#### [Records provided]
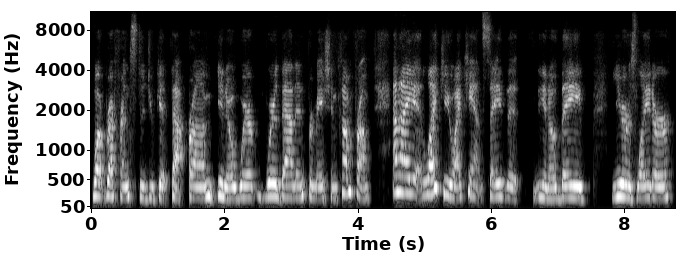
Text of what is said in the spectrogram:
what reference did you get that from? You know, where, where that information come from? And I, like you, I can't say that, you know, they years later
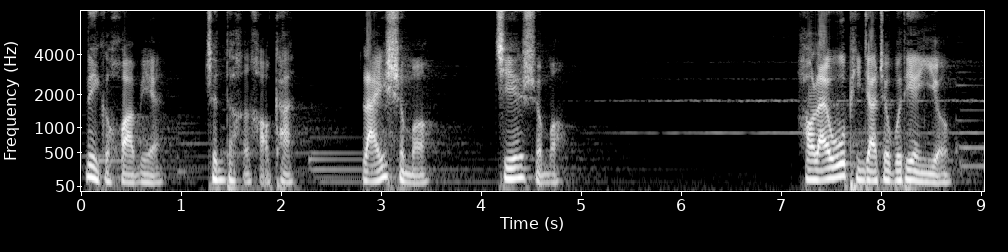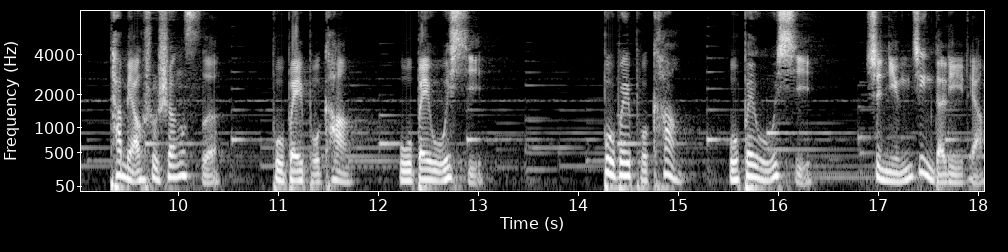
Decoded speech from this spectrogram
那个画面真的很好看。来什么，接什么。好莱坞评价这部电影，他描述生死，不卑不亢，无悲无喜。不卑不亢，无悲无喜，是宁静的力量，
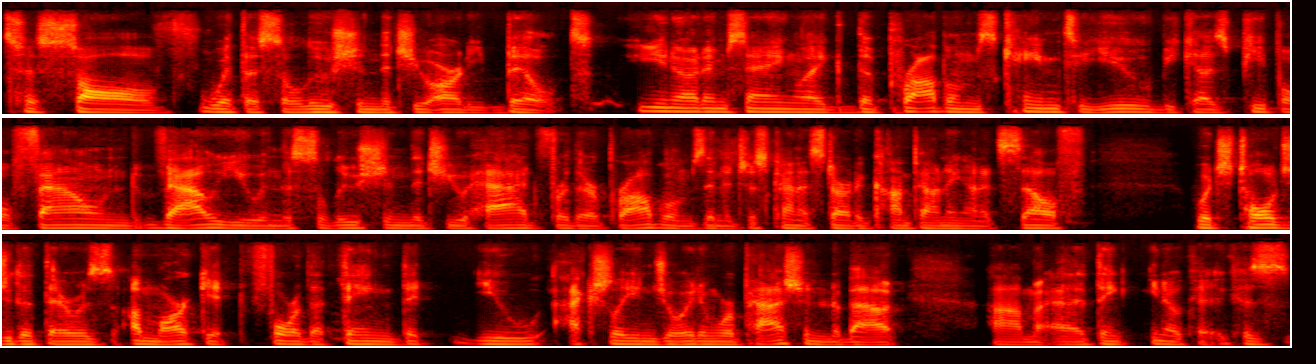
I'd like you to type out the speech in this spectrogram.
to solve with a solution that you already built. You know what I'm saying? Like the problems came to you because people found value in the solution that you had for their problems and it just kind of started compounding on itself, which told you that there was a market for the thing that you actually enjoyed and were passionate about. Um, I think you know because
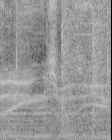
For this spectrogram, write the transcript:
things with you.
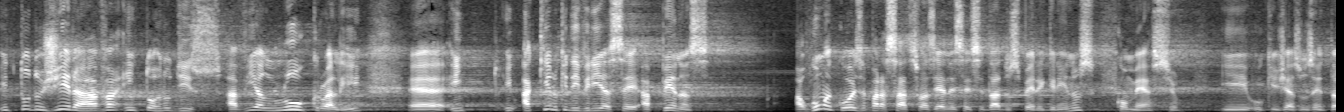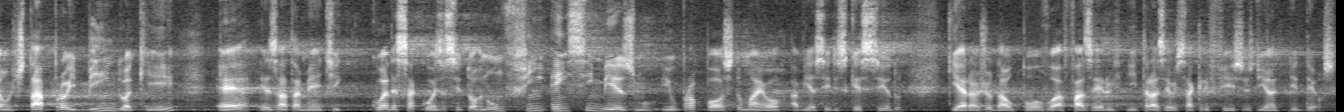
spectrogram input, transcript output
e tudo girava em torno disso. Havia lucro ali, é, em, aquilo que deveria ser apenas alguma coisa para satisfazer a necessidade dos peregrinos, comércio. E o que Jesus então está proibindo aqui é exatamente quando essa coisa se tornou um fim em si mesmo e o propósito maior havia sido esquecido, que era ajudar o povo a fazer e trazer os sacrifícios diante de Deus.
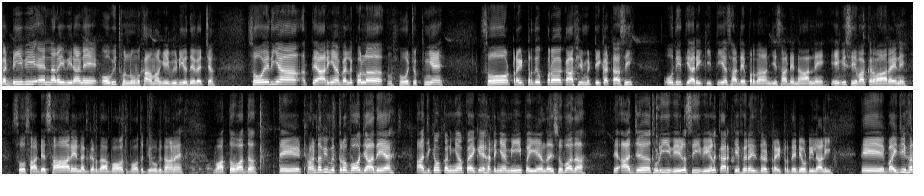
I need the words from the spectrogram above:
ਗੱਡੀ ਵੀ ਐਨ ਆਰ ਆਈ ਵੀਰਾਂ ਨੇ ਉਹ ਵੀ ਤੁਹਾਨੂੰ ਵਿਖਾਵਾਂਗੇ ਵੀਡੀਓ ਦੇ ਵਿੱਚ। ਸੋ ਇਹਦੀਆਂ ਤਿਆਰੀਆਂ ਬਿਲਕੁਲ ਹੋ ਚੁੱਕੀਆਂ ਸੋ ਟਰੈਕਟਰ ਦੇ ਉੱਪਰ ਕਾਫੀ ਮਿੱਟੀ ਘੱਟਾ ਸੀ। ਉਹਦੀ ਤਿਆਰੀ ਕੀਤੀ ਹੈ ਸਾਡੇ ਪ੍ਰਧਾਨ ਜੀ ਸਾਡੇ ਨਾਲ ਨੇ, ਇਹ ਵੀ ਸੇਵਾ ਕਰਵਾ ਰਹੇ ਨੇ। ਸੋ ਸਾਡੇ ਸਾਰੇ ਨਗਰ ਦਾ ਬਹੁਤ ਬਹੁਤ ਯੋਗਦਾਨ ਹੈ। ਵੱਧ ਤੋਂ ਵੱਧ ਤੇ ਠੰਡ ਵੀ ਮਿੱਤਰੋ ਬਹੁਤ ਜ਼ਿਆਦਾ ਹੈ। ਅੱਜ ਕਿਉਂ ਕਣੀਆਂ ਪੈ ਕੇ ਹਟੀਆਂ, ਮੀਂਹ ਪਈ ਜਾਂਦਾ ਸੀ ਸਵੇਰ ਦਾ। ਤੇ ਅੱਜ ਥੋੜੀ ਜਿਹੀ ਵੇਲ ਸੀ ਵੇਲ ਕਰਕੇ ਫਿਰ ਇੱਧਰ ਟਰੈਕਟਰ ਤੇ ਡਿਊਟੀ ਲਾ ਲਈ। ਤੇ ਬਾਈ ਜੀ ਫਿਰ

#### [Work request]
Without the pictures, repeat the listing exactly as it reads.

#### [Your response]
Text of what is said in the spectrogram:
what reference did you get that from? You know, where, where that information come from? And I, like you, I can't say that, you know, they years later
Decoded speech from this spectrogram
那个画面真的很好看。来什么，接什么。好莱坞评价这部电影，他描述生死，不卑不亢，无悲无喜。不卑不亢，无悲无喜，是宁静的力量，
I'd like you to type out the speech in this spectrogram.
to solve with a solution that you already built. You know what I'm saying? Like the problems came to you because people found value in the solution that you had for their problems and it just kind of started compounding on itself, which told you that there was a market for the thing that you actually enjoyed and were passionate about. Um, I think you know because
For this spectrogram, write the transcript:
things with you.
spectrogram input, transcript output
e tudo girava em torno disso. Havia lucro ali, é, em, aquilo que deveria ser apenas alguma coisa para satisfazer a necessidade dos peregrinos, comércio. E o que Jesus então está proibindo aqui é exatamente quando essa coisa se tornou um fim em si mesmo e o propósito maior havia sido esquecido, que era ajudar o povo a fazer e trazer os sacrifícios diante de Deus.
I need the words from the spectrogram above:
ਗੱਡੀ ਵੀ ਐਨ ਆਰ ਆਈ ਵੀਰਾਂ ਨੇ ਉਹ ਵੀ ਤੁਹਾਨੂੰ ਵਿਖਾਵਾਂਗੇ ਵੀਡੀਓ ਦੇ ਵਿੱਚ। ਸੋ ਇਹਦੀਆਂ ਤਿਆਰੀਆਂ ਬਿਲਕੁਲ ਹੋ ਚੁੱਕੀਆਂ ਸੋ ਟਰੈਕਟਰ ਦੇ ਉੱਪਰ ਕਾਫੀ ਮਿੱਟੀ ਘੱਟਾ ਸੀ। ਉਹਦੀ ਤਿਆਰੀ ਕੀਤੀ ਹੈ ਸਾਡੇ ਪ੍ਰਧਾਨ ਜੀ ਸਾਡੇ ਨਾਲ ਨੇ, ਇਹ ਵੀ ਸੇਵਾ ਕਰਵਾ ਰਹੇ ਨੇ। ਸੋ ਸਾਡੇ ਸਾਰੇ ਨਗਰ ਦਾ ਬਹੁਤ ਬਹੁਤ ਯੋਗਦਾਨ ਹੈ। ਵੱਧ ਤੋਂ ਵੱਧ ਤੇ ਠੰਡ ਵੀ ਮਿੱਤਰੋ ਬਹੁਤ ਜ਼ਿਆਦਾ ਹੈ। ਅੱਜ ਕਿਉਂ ਕਣੀਆਂ ਪੈ ਕੇ ਹਟੀਆਂ, ਮੀਂਹ ਪਈ ਜਾਂਦਾ ਸੀ ਸਵੇਰ ਦਾ। ਤੇ ਅੱਜ ਥੋੜੀ ਜਿਹੀ ਵੇਲ ਸੀ ਵੇਲ ਕਰਕੇ ਫਿਰ ਇੱਧਰ ਟਰੈਕਟਰ ਤੇ ਡਿਊਟੀ ਲਾ ਲਈ। ਤੇ ਬਾਈ ਜੀ ਫਿਰ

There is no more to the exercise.